My eyes filled with tears and a knot formed in my throat. What does one say to that? How does one respond? I had no idea.
“Um…” I said, and cleared my throat while trying to think of what else I might say.
“Thank you for coming to see me,” Brendan said. “Just move the green bin closer to the door when you go.”
“The green bin?” I blinked.
“Yeah, the recycling bin they might chuck me in,” he grinned.
“I’m not sure you can get recycled in that state,” I said. “But fuck thanking me. I need to thank you. You were the greatest illustrator I have ever worked with. And I can never thank you enough for the joy you have given me and so many other people through your work.”
Yes, I know. It was a pointless thing to say. But I had no other words. I knew no other words.
Brendan squeezed my hand. I squeezed back. He was still strong.
“I’ll see you on the other side,” he said.
“Further on down the road, brother,” I rasped back.
And then I turned and walked slowly away, wishing this was yet another deadline he would not meet.
Subscribe and get to see the real spicy stuff and much more
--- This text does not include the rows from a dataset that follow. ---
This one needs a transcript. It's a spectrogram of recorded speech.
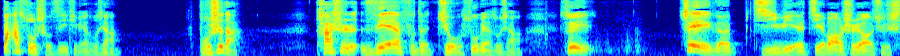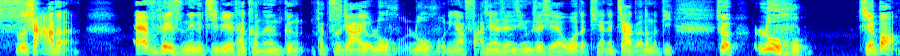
八速手自一体变速箱，不是的，它是 ZF 的九速变速箱，所以这个级别捷豹是要去厮杀的。F Pace 那个级别，它可能跟它自家有路虎，路虎你看发现神行这些，我的天，那价格那么低，就路虎、捷豹、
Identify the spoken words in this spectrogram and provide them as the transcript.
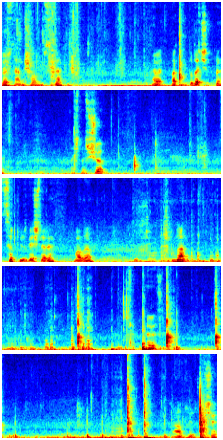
göstermiş oldum size. Evet bakın bu da çıktı. Arkadaşlar şu sırt yüzgeçleri balığın. Bu da Evet. Alt yüzgeçi.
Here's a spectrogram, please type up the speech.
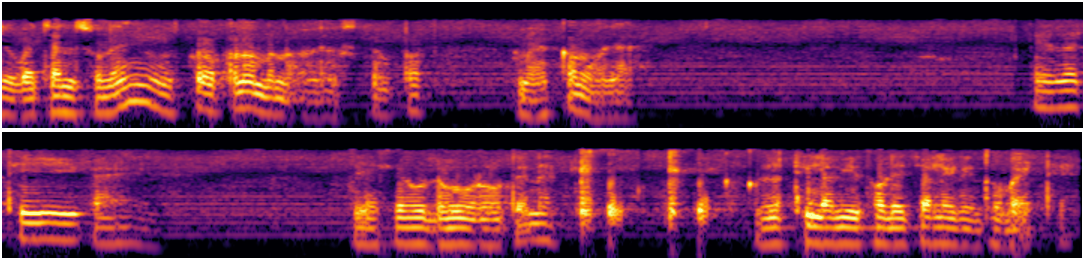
जो वचन सुने, उसको अपना बना ले, उसके ऊपर महकम हो जाए। तो ठीक है। जैसे वो ढोर होते ना लट्ठी लगी, थोड़े चले नहीं तो बैठे।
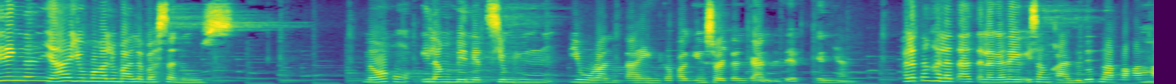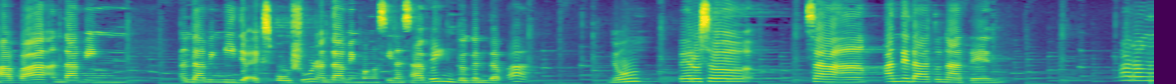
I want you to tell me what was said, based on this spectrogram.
tiningnan niya yung mga lumalabas sa news. No, kung ilang minutes yung yung runtime kapag yung certain candidate, ganyan halatang halata talaga na yung isang candidate napakahaba, ang daming ang daming media exposure, ang daming mga sinasabi, ang gaganda pa. No? Pero sa sa uh, kandidato natin, parang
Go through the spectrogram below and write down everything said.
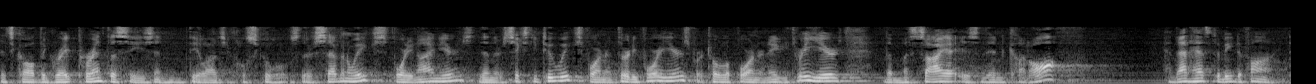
It's called the Great Parentheses in theological schools. There's seven weeks, 49 years. Then there's 62 weeks, 434 years, for a total of 483 years. The Messiah is then cut off, and that has to be defined.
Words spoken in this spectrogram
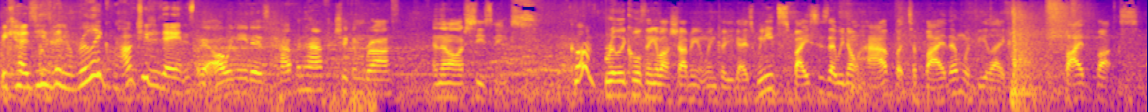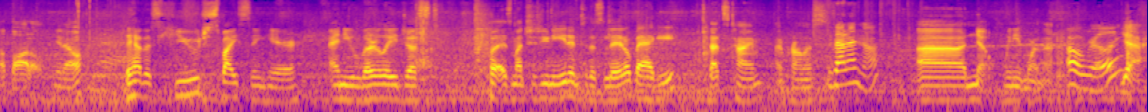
because he's been really grouchy today. Okay, all we need is half and half chicken broth and then all our seasonings. Cool. Really cool thing about shopping at Winco, you guys. We need spices that we don't have, but to buy them would be like five bucks a bottle, you know? They have this huge spice thing here, and you literally just put as much as you need into this little baggie. That's time, I promise. Is that enough? Uh, no, we need more than that. Oh, really? Yeah.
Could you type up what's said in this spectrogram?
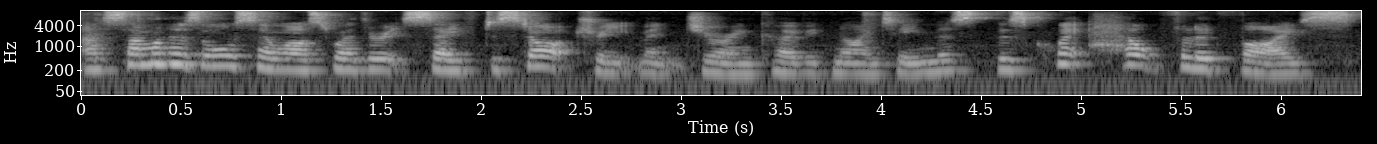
And someone has also asked whether it's safe to start treatment during COVID 19. There's, there's quite helpful advice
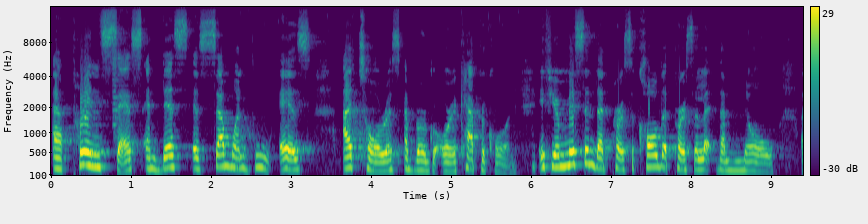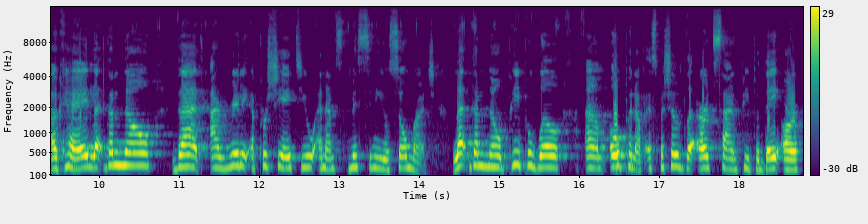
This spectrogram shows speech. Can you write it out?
a princess, and this is someone who is a Taurus, a Virgo, or a Capricorn. If you're missing that person, call that person, let them know. Okay, let them know that I really appreciate you and I'm missing you so much. Let them know people will um, open up, especially the earth sign people. They are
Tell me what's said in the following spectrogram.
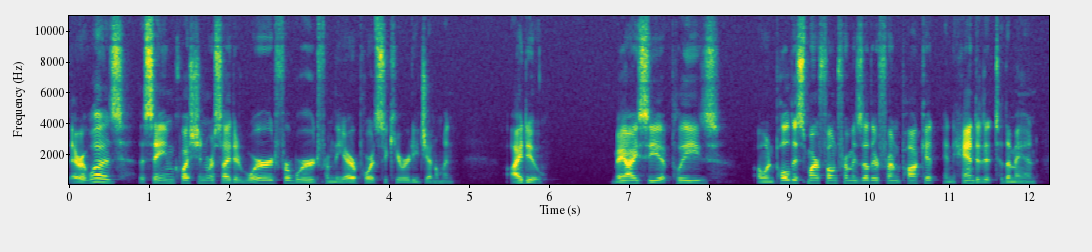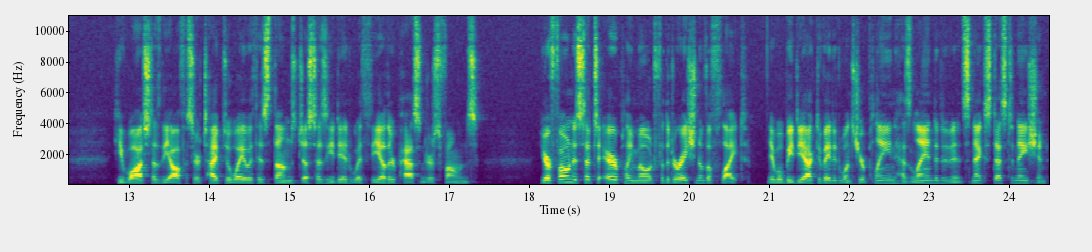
There it was, the same question recited word for word from the airport security gentleman. I do. May I see it, please? Owen pulled his smartphone from his other front pocket and handed it to the man. He watched as the officer typed away with his thumbs just as he did with the other passengers' phones. Your phone is set to airplane mode for the duration of the flight. It will be deactivated once your plane has landed in its next destination.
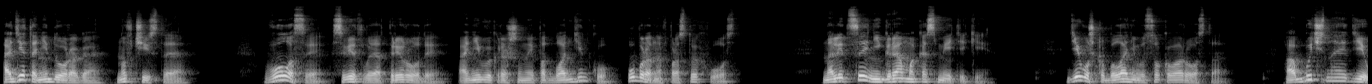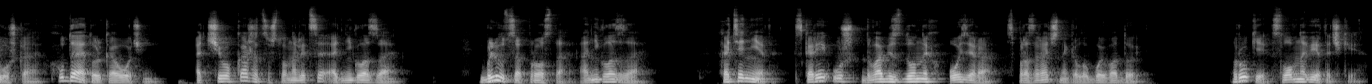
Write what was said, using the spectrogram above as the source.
Одета недорого, но в чистое. Волосы, светлые от природы, они выкрашенные под блондинку, убраны в простой хвост. На лице ни грамма косметики. Девушка была невысокого роста. Обычная девушка, худая только очень, отчего кажется, что на лице одни глаза. Блюдца просто, а не глаза. Хотя нет, скорее уж два бездонных озера с прозрачной голубой водой. Руки словно веточки.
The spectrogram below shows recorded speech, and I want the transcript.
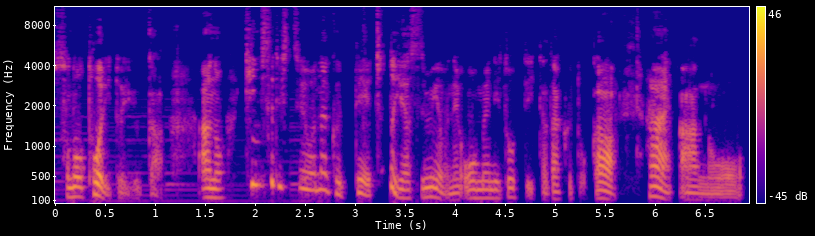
その通りというか、あの、気にする必要はなくて、ちょっと休みをね、多めに取っていただくとか、はい、あの、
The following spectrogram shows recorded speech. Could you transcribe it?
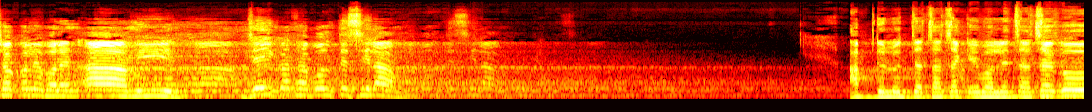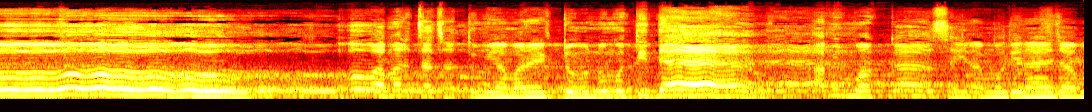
সকলে বলেন, আমিন। যেই কথা বলতেছিলাম। আব্দুল উজ্জা চাচাকে বলে, চাচা গো চাচা, তুমি আমার একটু অনুমতি দাও। আমি মক্কা সেইরা মদিনায় যাব।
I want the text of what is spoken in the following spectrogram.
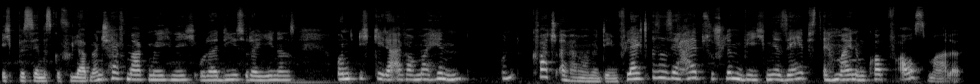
ich ein bisschen das Gefühl habe, mein Chef mag mich nicht oder dies oder jenes. Und ich gehe da einfach mal hin und quatsch einfach mal mit dem. Vielleicht ist es ja halb so schlimm, wie ich mir selbst in meinem Kopf ausmale.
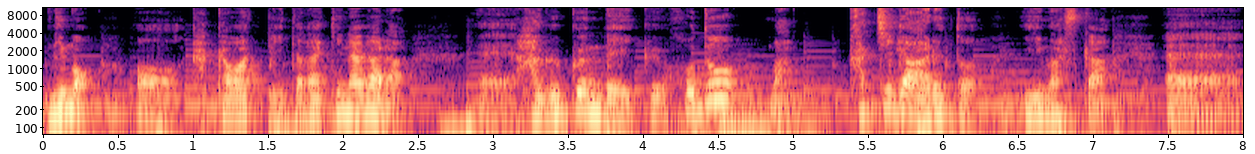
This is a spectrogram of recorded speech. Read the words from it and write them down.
にも関わっていただきながら育んでいくほど、まあ、価値があると言いますか、え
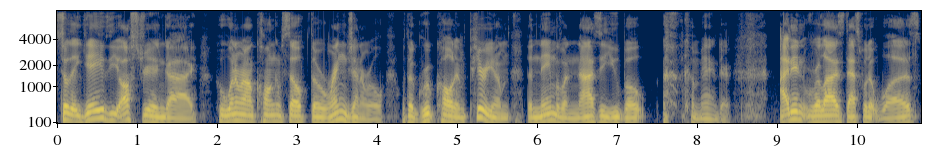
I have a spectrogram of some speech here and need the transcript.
So they gave the Austrian guy who went around calling himself the Ring General with a group called Imperium the name of a Nazi U boat commander. I didn't realize that's what it was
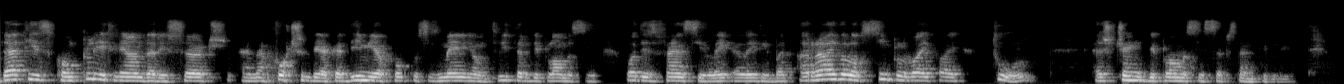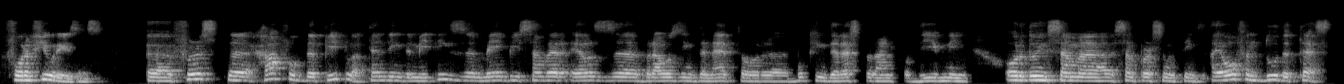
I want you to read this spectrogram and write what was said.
That is completely under research, and unfortunately, academia focuses mainly on Twitter diplomacy, what is fancy lately. But arrival of simple Wi-Fi tool has changed diplomacy substantively for a few reasons uh, first, uh, half of the people attending the meetings uh, may be somewhere else uh, browsing the net or uh, booking the restaurant for the evening or doing some, uh, some personal things. I often do the test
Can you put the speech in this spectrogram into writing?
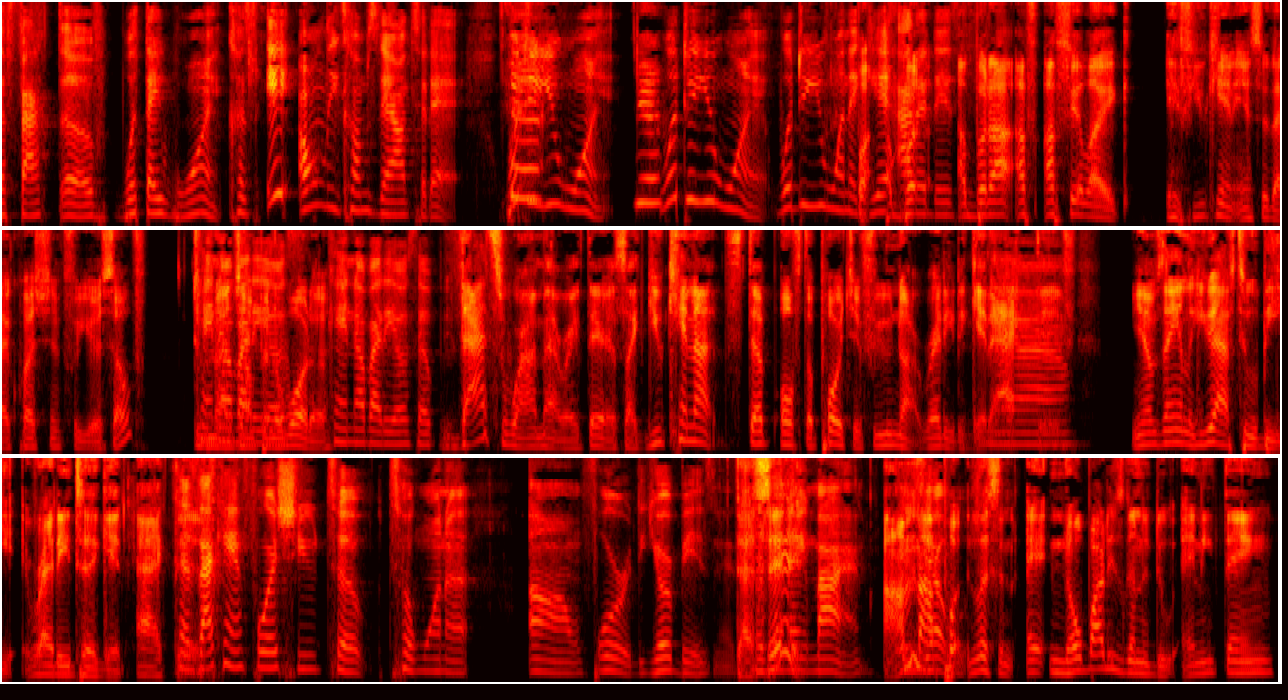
the fact of what they want. Because it only comes down to that. What Yeah. do you want? Yeah. What do you want? What do you want to get but, out of this? but I, I- I feel like if you can't answer that question for yourself, do can't not nobody jump in the water. Can't nobody else help you? That's where I'm at right there. It's like you cannot step off the porch if you're not ready to get Yeah. active. You know what I'm saying? Like you have to be ready to get active. Because I can't force you to to want to um forward your business. That's it. ain't mine. I'm It's not put. Listen, eh, nobody's gonna do anything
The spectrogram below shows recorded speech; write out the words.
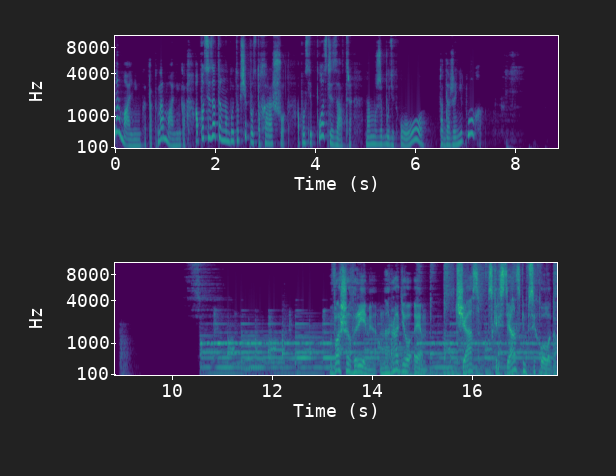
нормальненько так, нормальненько. А послезавтра нам будет вообще просто хорошо. А после послезавтра нам уже будет, о, то даже неплохо. Ваше время на Радио М. Час с христианским психологом.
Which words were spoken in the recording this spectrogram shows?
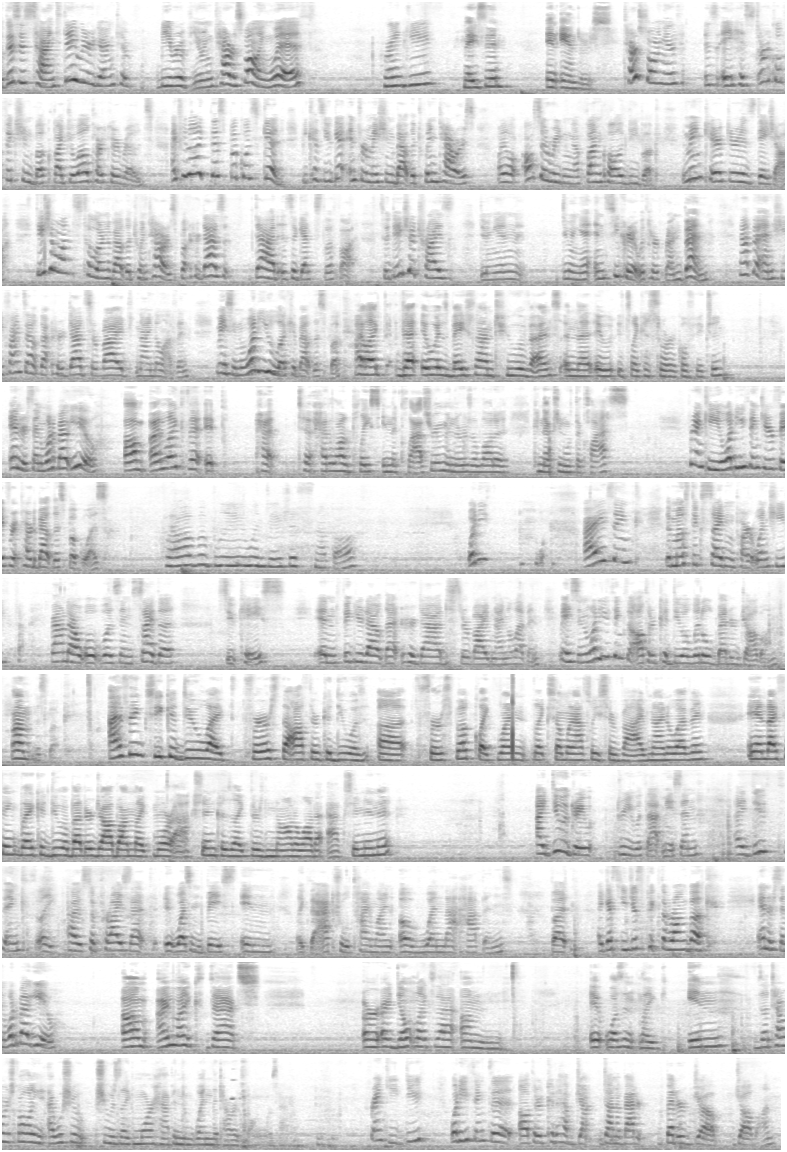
this is Ty, and today we are going to be reviewing Towers Falling with Frankie, Mason, and Anders. Towers Falling is, is a historical fiction book by Jewell Parker Rhodes. I feel like this book was good because you get information about the Twin Towers while also reading a fun quality book. The main character is Deja. Deja wants to learn about the Twin Towers, but her dad's, dad is against the thought. So Deja tries doing it, doing it in secret with her friend Ben. At the end, she finds out that her dad survived 9 11. Mason, what do you like about this book? I liked that it was based on two events and that it, it's like historical fiction. Anderson, what about you? Um, I like that it had to, had a lot of place in the classroom and there was a lot of connection with the class. Frankie, what do you think your favorite part about this book was? probably when Deja snuck off. What do you. I think the most exciting part when she f- found out what was inside the suitcase and figured out that her dad survived 9 11. Mason, what do you think the author could do a little better job on Um, this book? I think she could do like first the author could do a uh, first book like when like someone actually survived 9/11 and I think they could do a better job on like more action cuz like there's not a lot of action in it. I do agree agree with that, Mason. I do think like I was surprised that it wasn't based in like the actual timeline of when that happened. But I guess you just picked the wrong book. Anderson, what about you? Um, I like that, or I don't like that. Um, it wasn't like in the towers falling. I wish it, she was like more happened when the towers falling was happening. Frankie, do you what do you think the author could have jo- done a better better job job on?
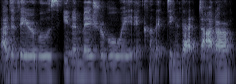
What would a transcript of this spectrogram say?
uh, the variables in a measurable way and collecting that data.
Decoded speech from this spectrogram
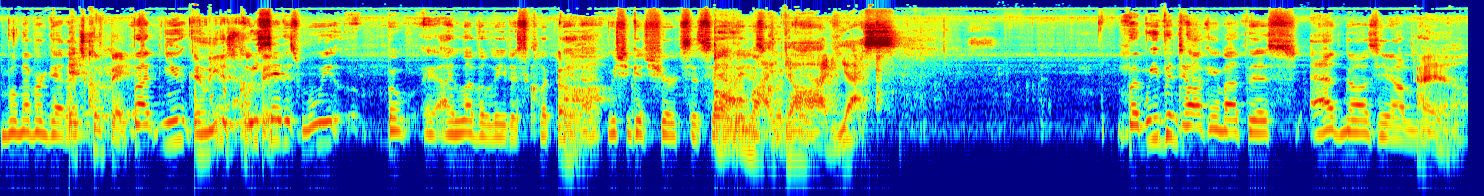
we'll never get it. it's clickbait. But you, Elitist clickbait. We say this. We, but I love elitist clickbait. We should get shirts that say oh my clickbait. god, yes. But we've been talking about this ad nauseum, I know.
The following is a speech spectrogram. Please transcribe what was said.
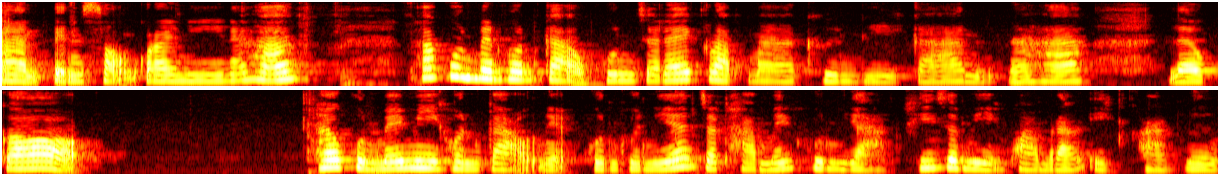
อ่านเป็นสองกรณีนะคะ ถ้าคุณเป็นคนเก่าคุณจะได้กลับมาคืนดีกันนะคะ แล้วก็ ถ้าคุณไม่มีคนเก่าเนี่ย คนคนนี้จะทำให้คุณอยากที่จะมีความรักอีกครั้งหนึ่ง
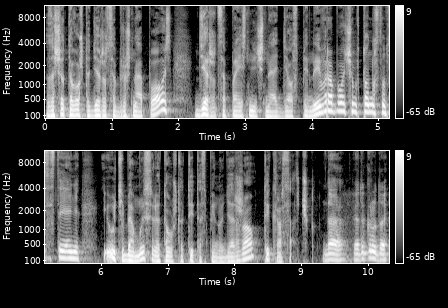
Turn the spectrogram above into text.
За счет того, что держится брюшная полость, держится поясничный отдел спины в рабочем, в тонусном состоянии, и у тебя мысль о том, что ты-то спину держал, ты красавчик. Да, это круто.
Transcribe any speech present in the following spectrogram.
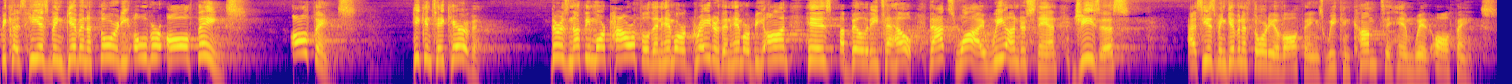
Because He has been given authority over all things. All things. He can take care of it. There is nothing more powerful than him or greater than him or beyond his ability to help. That's why we understand Jesus, as he has been given authority of all things, we can come to him with all things.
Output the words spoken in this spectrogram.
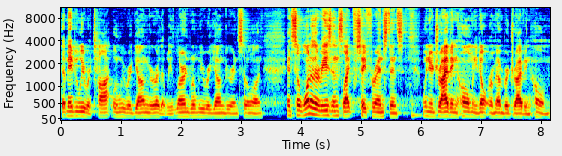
That maybe we were taught when we were younger, that we learned when we were younger, and so on. And so, one of the reasons, like, say, for instance, when you're driving home and you don't remember driving home,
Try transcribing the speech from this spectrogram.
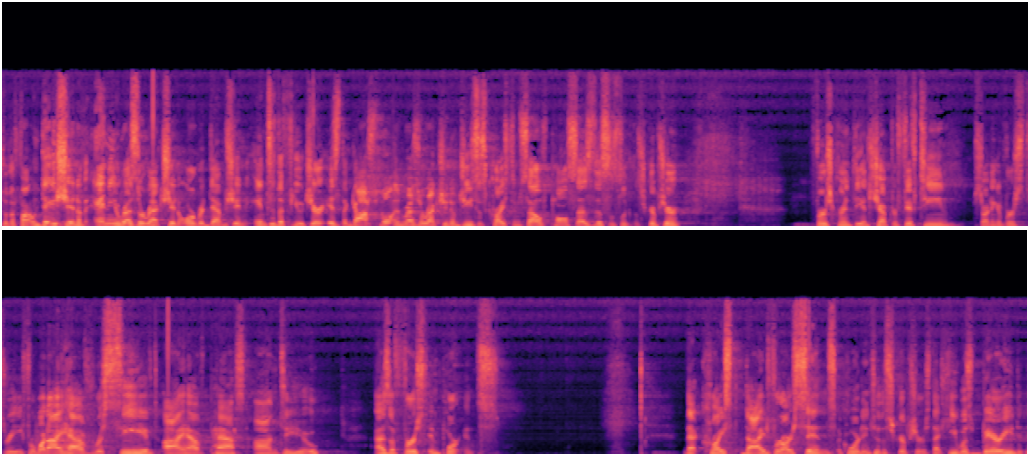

Boris is a writer who has contributed to many magazines and websites over the years, edited a couple of those things as well, and written a few books. But his most important contribution is pissing people off. He feels this is his calling in life and something he takes seriously. He also enjoys whiskey, whisky and the way girls dance on tables. And riding motorcycles. He's pretty keen on that, too.